The answer must be an exact copy of the records, with every picture left out.

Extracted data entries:
——————————

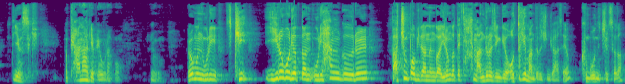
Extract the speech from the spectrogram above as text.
띄어쓰기. 편하게 배우라고. 여러분 우리 기, 잃어버렸던 우리 한글을 맞춤법이라는 거 이런 것들이 다 만들어진 게 어떻게 만들어진 줄 아세요? 그 모든 질서가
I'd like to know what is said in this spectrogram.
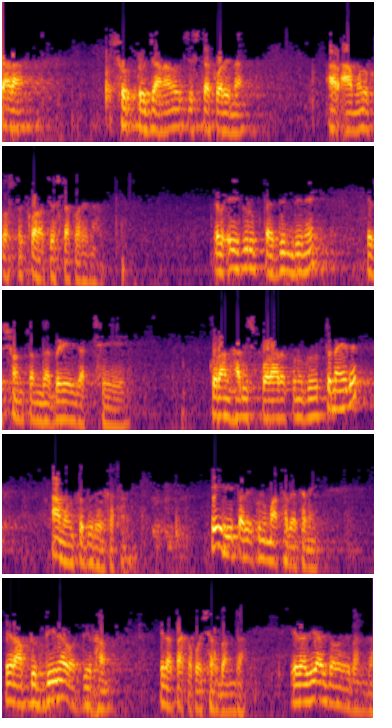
যারা সত্য জানানোর চেষ্টা করে না আর আমলও কষ্ট করার চেষ্টা করে না। এবং এই গ্রুপটা দিন দিনে এর সন্তানরা বেড়ে যাচ্ছে। কোরআন, হাদিস পড়ার কোনো গুরুত্ব নাই এদের, আমল তো দূরের কথা। এই নিয়ে তাদের কোনো মাথা ব্যথা নেই। এরা আব্দুদ্দিন দিন আর হাম। এরা টাকা পয়সার বান্দা। এরা রিয়াজ দলের বান্দা।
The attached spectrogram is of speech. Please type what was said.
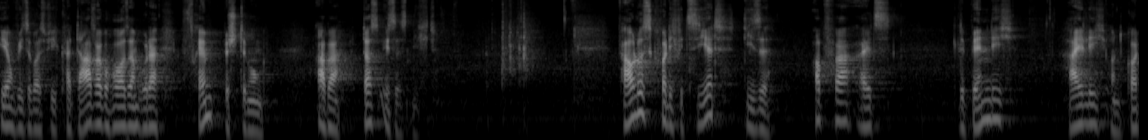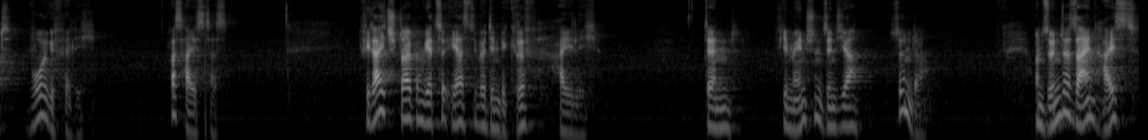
irgendwie sowas wie Kadavergehorsam oder Fremdbestimmung, aber das ist es nicht. Paulus qualifiziert diese Opfer als lebendig, heilig und Gott wohlgefällig. Was heißt das? Vielleicht stolpern wir zuerst über den Begriff heilig. Denn wir Menschen sind ja Sünder. Und Sünder sein heißt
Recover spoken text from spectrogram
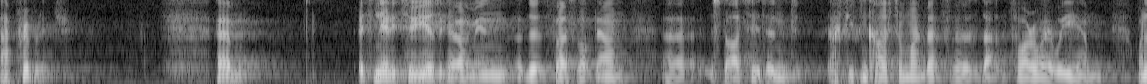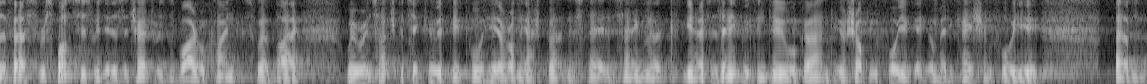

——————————

--- Solved problem ---
Extract the speech from the spectrogram above as text.
띄어쓰기. 편하게 배우라고. 여러분 우리 기, 잃어버렸던 우리 한글을 맞춤법이라는 거 이런 것들이 다 만들어진 게 어떻게 만들어진 줄 아세요? 그 모든 질서가
I'd like to know what is said in this spectrogram.
যারা সত্য জানানোর চেষ্টা করে না আর আমলও কষ্ট করার চেষ্টা করে না। এবং এই গ্রুপটা দিন দিনে এর সন্তানরা বেড়ে যাচ্ছে। কোরআন, হাদিস পড়ার কোনো গুরুত্ব নাই এদের, আমল তো দূরের কথা। এই নিয়ে তাদের কোনো মাথা ব্যথা নেই। এরা আব্দুদ্দিন দিন আর হাম। এরা টাকা পয়সার বান্দা। এরা রিয়াজ দলের বান্দা।
The attached spectrogram is of speech. Please type what was said.
irgendwie sowas wie Kadavergehorsam oder Fremdbestimmung, aber das ist es nicht. Paulus qualifiziert diese Opfer als lebendig, heilig und Gott wohlgefällig. Was heißt das? Vielleicht stolpern wir zuerst über den Begriff heilig. Denn wir Menschen sind ja Sünder. Und Sünder sein heißt
Recover spoken text from spectrogram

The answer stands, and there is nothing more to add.